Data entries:

⟨

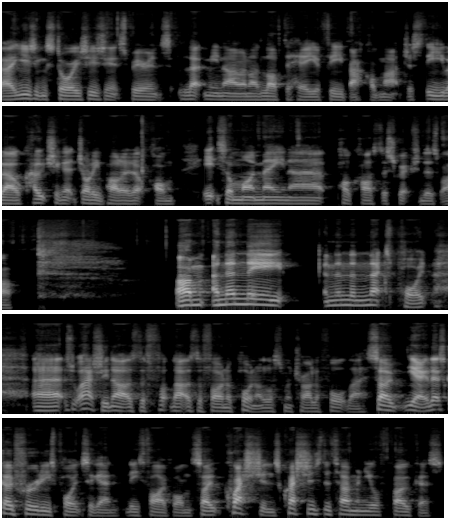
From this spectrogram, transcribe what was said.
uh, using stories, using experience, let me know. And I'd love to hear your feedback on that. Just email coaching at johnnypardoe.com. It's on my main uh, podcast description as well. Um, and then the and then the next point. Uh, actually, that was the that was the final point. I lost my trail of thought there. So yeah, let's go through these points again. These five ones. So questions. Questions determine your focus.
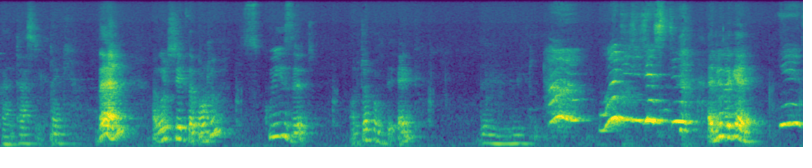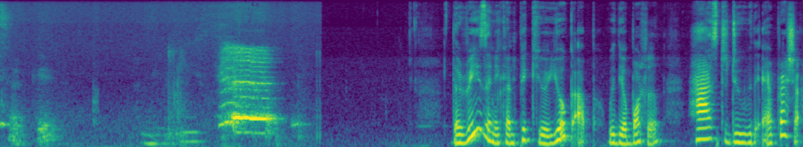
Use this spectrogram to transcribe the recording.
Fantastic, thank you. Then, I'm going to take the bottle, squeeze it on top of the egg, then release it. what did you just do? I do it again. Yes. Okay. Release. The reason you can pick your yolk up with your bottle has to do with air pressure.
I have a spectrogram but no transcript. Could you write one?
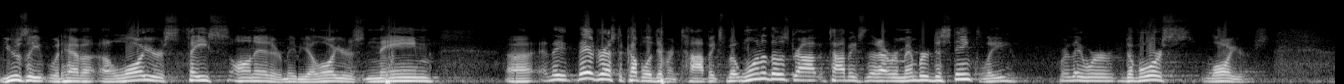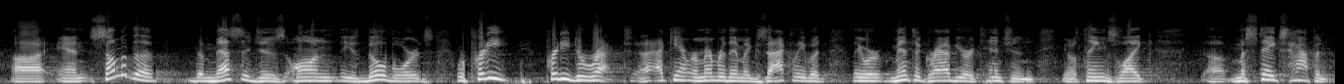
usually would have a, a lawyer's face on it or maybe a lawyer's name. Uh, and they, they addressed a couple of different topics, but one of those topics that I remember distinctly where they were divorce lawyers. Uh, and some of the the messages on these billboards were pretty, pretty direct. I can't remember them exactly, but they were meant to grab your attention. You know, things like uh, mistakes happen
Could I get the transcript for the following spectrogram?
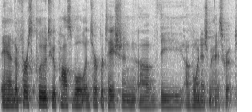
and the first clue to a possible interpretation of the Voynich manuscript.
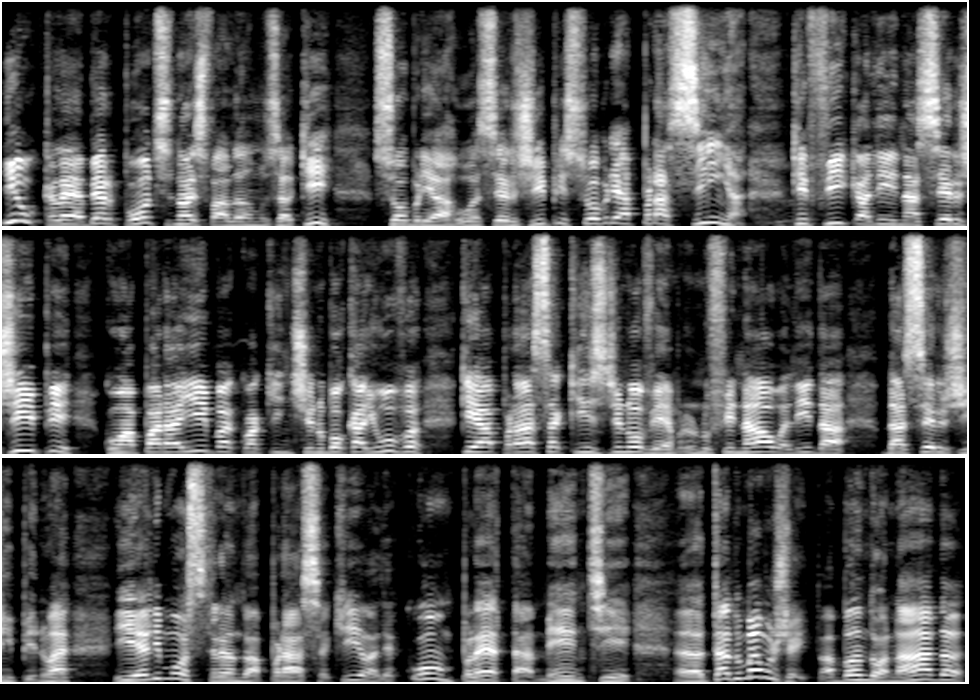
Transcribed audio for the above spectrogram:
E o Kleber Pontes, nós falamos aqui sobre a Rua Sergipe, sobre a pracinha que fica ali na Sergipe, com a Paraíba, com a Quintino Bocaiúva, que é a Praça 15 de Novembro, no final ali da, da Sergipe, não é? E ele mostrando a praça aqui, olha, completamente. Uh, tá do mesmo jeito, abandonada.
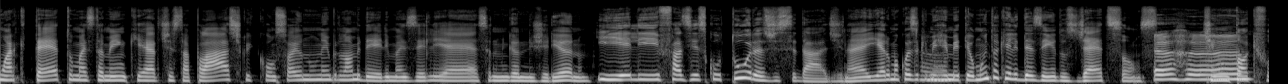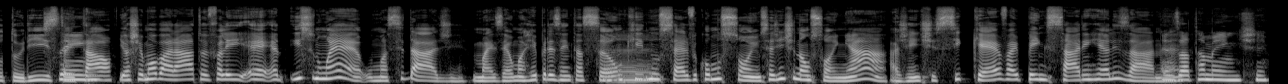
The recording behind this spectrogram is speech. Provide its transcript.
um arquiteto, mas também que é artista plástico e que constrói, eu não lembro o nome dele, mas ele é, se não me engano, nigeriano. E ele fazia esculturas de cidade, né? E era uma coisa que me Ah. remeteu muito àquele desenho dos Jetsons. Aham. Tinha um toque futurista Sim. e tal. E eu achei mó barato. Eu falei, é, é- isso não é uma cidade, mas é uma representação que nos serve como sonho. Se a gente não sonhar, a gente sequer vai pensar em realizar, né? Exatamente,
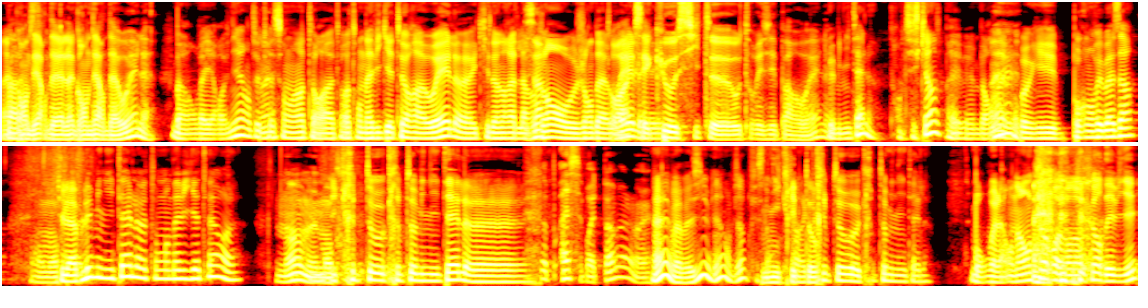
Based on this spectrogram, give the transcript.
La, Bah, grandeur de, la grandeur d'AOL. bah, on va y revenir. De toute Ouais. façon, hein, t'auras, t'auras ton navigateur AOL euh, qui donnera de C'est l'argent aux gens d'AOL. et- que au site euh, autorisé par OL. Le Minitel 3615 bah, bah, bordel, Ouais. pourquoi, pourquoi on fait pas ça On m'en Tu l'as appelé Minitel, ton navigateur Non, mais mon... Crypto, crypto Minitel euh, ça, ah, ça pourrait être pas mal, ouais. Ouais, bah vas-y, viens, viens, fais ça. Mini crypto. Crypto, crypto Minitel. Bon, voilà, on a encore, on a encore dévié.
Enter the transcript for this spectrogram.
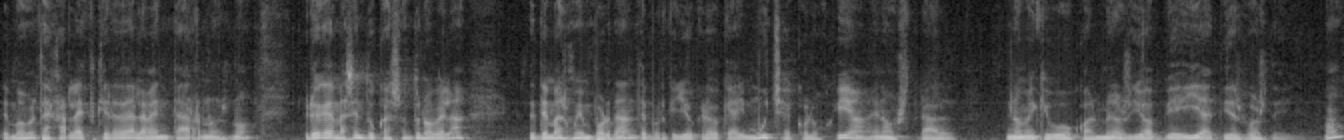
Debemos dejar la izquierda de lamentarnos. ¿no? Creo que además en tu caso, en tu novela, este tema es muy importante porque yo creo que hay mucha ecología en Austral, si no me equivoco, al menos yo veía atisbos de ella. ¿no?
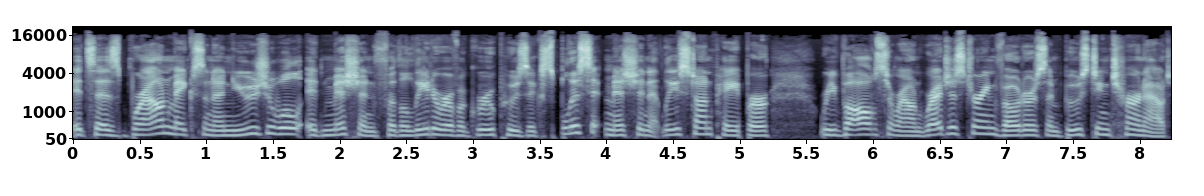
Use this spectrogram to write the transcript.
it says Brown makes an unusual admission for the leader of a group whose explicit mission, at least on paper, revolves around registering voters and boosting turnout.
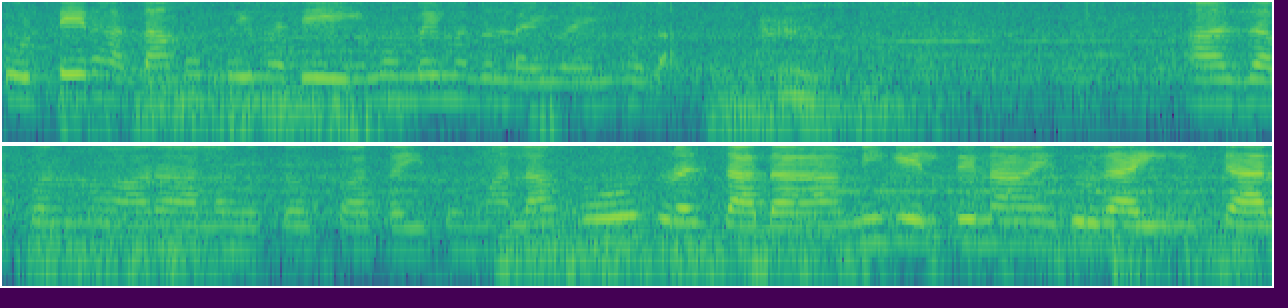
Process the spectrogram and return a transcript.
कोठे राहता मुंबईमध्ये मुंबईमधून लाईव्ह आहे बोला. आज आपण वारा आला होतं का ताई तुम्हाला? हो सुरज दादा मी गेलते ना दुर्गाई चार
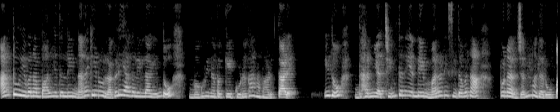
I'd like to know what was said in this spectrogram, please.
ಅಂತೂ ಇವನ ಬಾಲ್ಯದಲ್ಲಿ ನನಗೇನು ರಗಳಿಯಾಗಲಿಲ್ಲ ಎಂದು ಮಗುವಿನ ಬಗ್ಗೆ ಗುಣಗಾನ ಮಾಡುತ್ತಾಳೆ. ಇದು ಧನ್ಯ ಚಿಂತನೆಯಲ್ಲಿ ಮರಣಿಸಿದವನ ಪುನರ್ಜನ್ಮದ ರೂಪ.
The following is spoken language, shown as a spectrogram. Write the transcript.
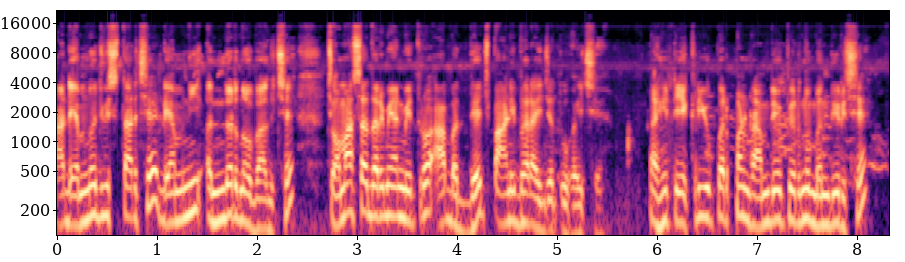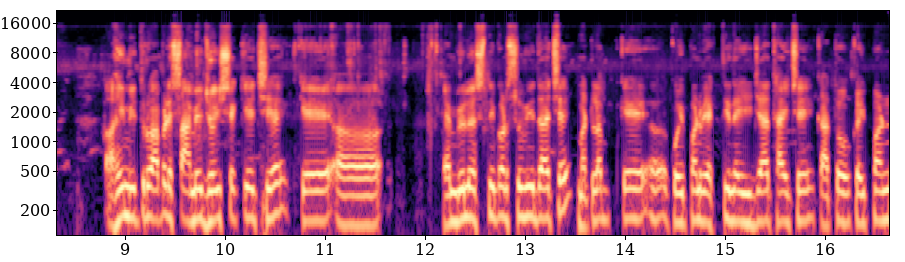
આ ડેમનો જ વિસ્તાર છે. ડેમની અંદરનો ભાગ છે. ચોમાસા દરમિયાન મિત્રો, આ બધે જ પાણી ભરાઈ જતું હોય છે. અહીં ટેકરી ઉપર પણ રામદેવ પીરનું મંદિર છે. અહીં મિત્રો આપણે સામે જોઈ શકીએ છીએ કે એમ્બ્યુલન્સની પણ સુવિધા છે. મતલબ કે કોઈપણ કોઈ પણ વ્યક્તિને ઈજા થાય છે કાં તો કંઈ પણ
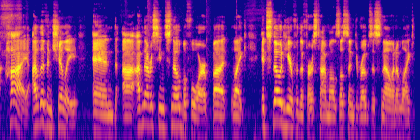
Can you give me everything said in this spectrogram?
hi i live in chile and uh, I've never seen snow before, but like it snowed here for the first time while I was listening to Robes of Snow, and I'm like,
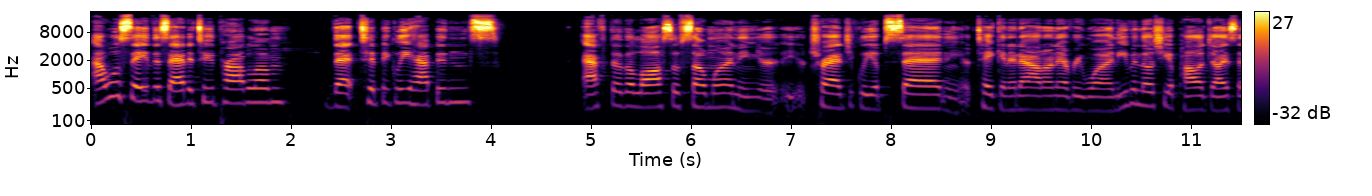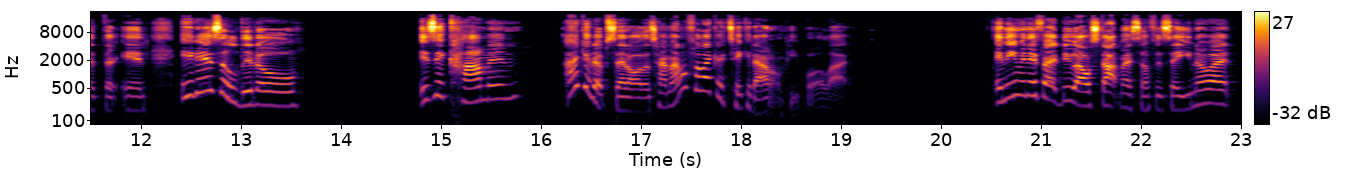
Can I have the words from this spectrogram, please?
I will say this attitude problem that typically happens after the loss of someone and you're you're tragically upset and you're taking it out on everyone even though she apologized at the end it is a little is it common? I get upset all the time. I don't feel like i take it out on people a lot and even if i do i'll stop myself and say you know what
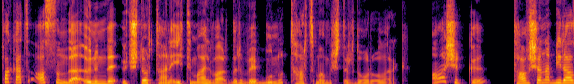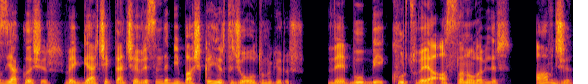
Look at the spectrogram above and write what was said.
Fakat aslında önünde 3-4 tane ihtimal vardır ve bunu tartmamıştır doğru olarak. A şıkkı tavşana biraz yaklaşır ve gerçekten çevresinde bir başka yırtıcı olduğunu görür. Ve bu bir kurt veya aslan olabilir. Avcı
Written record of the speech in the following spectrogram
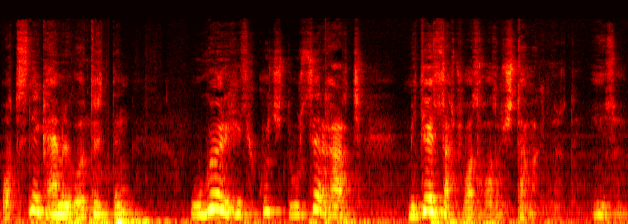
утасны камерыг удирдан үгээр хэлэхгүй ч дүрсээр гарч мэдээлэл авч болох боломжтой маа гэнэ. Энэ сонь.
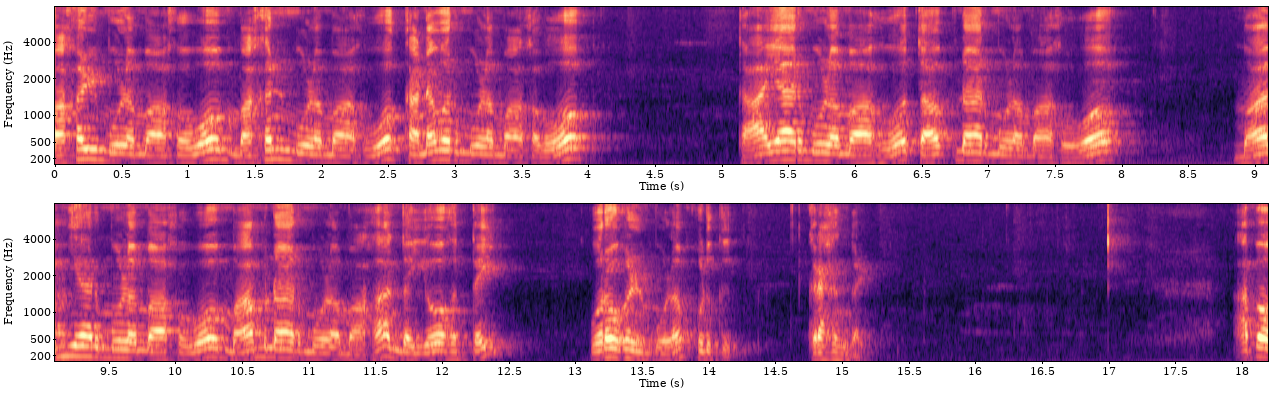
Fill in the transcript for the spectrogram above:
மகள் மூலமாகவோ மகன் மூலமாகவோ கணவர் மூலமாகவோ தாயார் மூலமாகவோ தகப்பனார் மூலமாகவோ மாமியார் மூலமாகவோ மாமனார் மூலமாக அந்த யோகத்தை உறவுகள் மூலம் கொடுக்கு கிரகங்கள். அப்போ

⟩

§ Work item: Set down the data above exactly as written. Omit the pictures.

§ Answer area:
From this spectrogram, transcribe what was said.
uh, using stories, using experience, let me know. And I'd love to hear your feedback on that. Just email coaching at johnnypardoe.com. It's on my main uh, podcast description as well. Um, and then the and then the next point. Uh, actually, that was the that was the final point. I lost my trail of thought there. So yeah, let's go through these points again. These five ones. So questions. Questions determine your focus.
Use this spectrogram to transcribe the recording.
Fantastic, thank you. Then, I'm going to take the bottle, squeeze it on top of the egg, then release it. what did you just do? I do it again. Yes. Okay. Release. The reason you can pick your yolk up with your bottle has to do with air pressure.
I have a spectrogram but no transcript. Could you write one?
usually would have a, a lawyer's face on it or maybe a lawyer's name. Uh, and they, they addressed a couple of different topics, but one of those topics that I remember distinctly where they were divorce lawyers. Uh, and some of the the messages on these billboards were pretty, pretty direct. I can't remember them exactly, but they were meant to grab your attention. You know, things like uh, mistakes happen
Could I get the transcript for the following spectrogram?
and the first clue to a possible interpretation of the Voynich manuscript.
Transcribed audio for the above spectrogram:
E o Kleber Pontes, nós falamos aqui sobre a Rua Sergipe, sobre a pracinha que fica ali na Sergipe, com a Paraíba, com a Quintino Bocaiúva, que é a Praça 15 de Novembro, no final ali da, da Sergipe, não é? E ele mostrando a praça aqui, olha, completamente. Uh, tá do mesmo jeito, abandonada.
The recording behind this spectrogram is speech. Provide its transcript.
um arquiteto, mas também que é artista plástico e que constrói, eu não lembro o nome dele, mas ele é, se não me engano, nigeriano. E ele fazia esculturas de cidade, né? E era uma coisa que me Ah. remeteu muito àquele desenho dos Jetsons. Aham. Tinha um toque futurista Sim. e tal. E eu achei mó barato. Eu falei, é, é- isso não é uma cidade, mas é uma representação que nos serve como sonho. Se a gente não sonhar, a gente sequer vai pensar em realizar, né? Exatamente,
Based on this spectrogram, give the transcript.
La, Bah, grandeur de, la grandeur d'AOL. bah, on va y revenir. De toute Ouais. façon, hein, t'auras, t'auras ton navigateur AOL euh, qui donnera de C'est l'argent aux gens d'AOL. et- que au site euh, autorisé par OL. Le Minitel 3615 bah, bah, bordel, Ouais. pourquoi, pourquoi on fait pas ça On m'en Tu l'as appelé Minitel, ton navigateur Non, mais mon... Crypto, crypto Minitel euh, ça, ah, ça pourrait être pas mal, ouais. Ouais, bah vas-y, viens, viens, fais ça. Mini crypto. Crypto, crypto Minitel. Bon, voilà, on a encore, on a encore dévié.
Enter the transcript for this spectrogram.
Debemos dejar la izquierda de lamentarnos. ¿no? Creo que además en tu caso, en tu novela, este tema es muy importante porque yo creo que hay mucha ecología en Austral, si no me equivoco, al menos yo veía atisbos de ella. ¿no?
Use this spectrogram to write the transcript.
it says Brown makes an unusual admission for the leader of a group whose explicit mission, at least on paper, revolves around registering voters and boosting turnout.
Process the spectrogram and return a transcript.
कोठे राहता मुंबईमध्ये मुंबईमधून लाईव्ह आहे बोला. आज आपण वारा आला होतं का ताई तुम्हाला? हो सुरज दादा मी गेलते ना दुर्गाई चार
I'd like to know what was said in this spectrogram, please.
ಅಂತೂ ಇವನ ಬಾಲ್ಯದಲ್ಲಿ ನನಗೇನು ರಗಳಿಯಾಗಲಿಲ್ಲ ಎಂದು ಮಗುವಿನ ಬಗ್ಗೆ ಗುಣಗಾನ ಮಾಡುತ್ತಾಳೆ. ಇದು ಧನ್ಯ ಚಿಂತನೆಯಲ್ಲಿ ಮರಣಿಸಿದವನ ಪುನರ್ಜನ್ಮದ ರೂಪ.
The following is spoken language, shown as a spectrogram. Write the transcript.
આ ડેમનો જ વિસ્તાર છે. ડેમની અંદરનો ભાગ છે. ચોમાસા દરમિયાન મિત્રો, આ બધે જ પાણી ભરાઈ જતું હોય છે. અહીં ટેકરી ઉપર પણ રામદેવ પીરનું મંદિર છે. અહીં મિત્રો આપણે સામે જોઈ શકીએ છીએ કે એમ્બ્યુલન્સની પણ સુવિધા છે. મતલબ કે કોઈપણ કોઈ પણ વ્યક્તિને ઈજા થાય છે કાં તો કંઈ પણ
Can you give me everything said in this spectrogram?
hi i live in chile and uh, I've never seen snow before, but like it snowed here for the first time while I was listening to Robes of Snow, and I'm like,
Can I have the words from this spectrogram, please?
I will say this attitude problem that typically happens after the loss of someone and you're you're tragically upset and you're taking it out on everyone even though she apologized at the end it is a little is it common? I get upset all the time. I don't feel like i take it out on people a lot and even if i do i'll stop myself and say you know what
Look at the spectrogram above and write what was said.
Fakat aslında önünde 3-4 tane ihtimal vardır ve bunu tartmamıştır doğru olarak. A şıkkı tavşana biraz yaklaşır ve gerçekten çevresinde bir başka yırtıcı olduğunu görür. Ve bu bir kurt veya aslan olabilir. Avcı
Written record of the speech in the following spectrogram
утасны камерыг удирдан үгээр хэлэхгүй ч дүрсээр гарч мэдээлэл авч болох боломжтой маа гэнэ. Энэ сонь.
Fill in the transcript for the spectrogram above:
மகள் மூலமாகவோ மகன் மூலமாகவோ கணவர் மூலமாகவோ தாயார் மூலமாகவோ தகப்பனார் மூலமாகவோ மாமியார் மூலமாகவோ மாமனார் மூலமாக அந்த யோகத்தை உறவுகள் மூலம் கொடுக்கு கிரகங்கள். அப்போ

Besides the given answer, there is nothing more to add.